If it's in a word or in a look
You can't get rid of the Babadook!
The most impressive and original horror film of recent years, The Babadook stays with you, lives under your skin. I may never watch it again, but that may not matter.
You really can't get rid of the Babadook.
The independent movie concerns a young widow, a woman whose husband died en route to the hospital while she was giving birth to their son. The child is seven now, and exhibits signs of serious behavioral problems. He blames these, in part, on a haunting. Little Samuel claims that a boogeyman-like entity lives in their house. Amelia thinks her son suffers from a psychiatric disorder, but gradually opens her eyes to the possibility of a far more sinister explanation. We see signs around the house; she starts seeing them as well. The entity receives a name from a weird children's book that Samuel finds, one of uncertain origin and uncomfortable content. The circumstances, meanwhile, take their toll on Amelia, who can't sleep and starts to act a little disturbed herself. What unravels onscreen may be interpreted in at least two ways. One interpretation is deeply unsettling and quietly terrifying. If that bothers you, consider the other, which is deeply unsettling and quietly terrifying:
Once you see what's underneath
You'll wish that you were dead.
SKIP THE NEXT PARAGRAPH IF YOU DON'T WANT EVEN THE HINT OF A SPOILER, WHICH IS ALL YOU'LL FIND:
Does the monster really exist, or is a distraught, exhausted woman retreating into delusions? Does an otherwordly entity stalk her, or is she fabricating evidence of its existence? The film plays brilliantly with its central ambiguities. No interpretation is in any way comforting and, real or not, the monster clearly represents deeper, real-world concerns.
SO ON TO THE END OF THIS REVIEW:
The Babadook, in short, is a horror movie about something. Whatever we conclude, the monster clearly represents the grief and psychological dislocation experienced by this tiny, dysfunctional family.
Essie Davis gives a distressingly credible performance as a mother facing terrifying pressures and weakening mental defenses. Some children are very hard to love. Noah Wiseman, as that child, also proves outstanding. Apparently, the director gave him a "kid-friendly" (!!!) version of events. For certain scenes, the boy was filmed separately of other actors and elements. I'm going to guess he has not watched the finished product yet. I'm also relieved to hear his mother is a psychologist. That might prove handy when he finally does.
Much of the film takes place in the house, an entirely artificial set designed and lit for overall effect. While we're in present-day Australia, aspects of the design and set create a Caligarian uncertainty regarding place and time (it's the present, but many of the set pieces and objects are obviously dated). The story raises a number of questions, as it moves along to a conclusion that proves uncomfortable, but not entirely lacking in hope.

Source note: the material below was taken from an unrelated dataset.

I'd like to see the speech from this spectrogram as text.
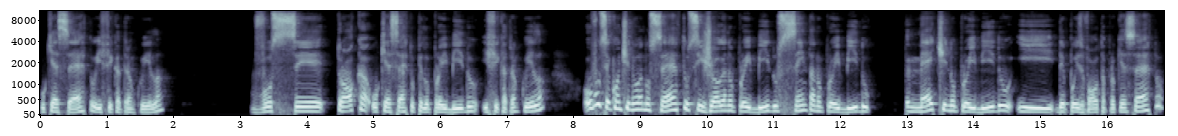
o que é certo e fica tranquila. Você troca o que é certo pelo proibido e fica tranquila. Ou você continua no certo, se joga no proibido, senta no proibido, mete no proibido e depois volta para o que é certo.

The Babadook addresses real-world issues with a closeness to the bone not seen for some time in cinematic horror. It's intense, suspenseful and mostly eschews the jump-scare, preferring instead to be emotionally unsettling and upsetting. If you're a fan of horror movies, you really need to see The Babadook.
Just be prepared for the possibility you'll be left very uneasy.
Especially a few hours later.
Written and directed by Jennifer Kent
Essie Davis as Amelia Vanek
Noah Wiseman as Samuel Vanek
Daniel Henshall as Robbie
Hayley McElhinney as Claire
Barbara West as Gracie Roach
Benjamin Winspear as Oskar Vanek
Cathy Adamek as Prue
Craig Behenna as Warren
Adam Morgan as Sergeant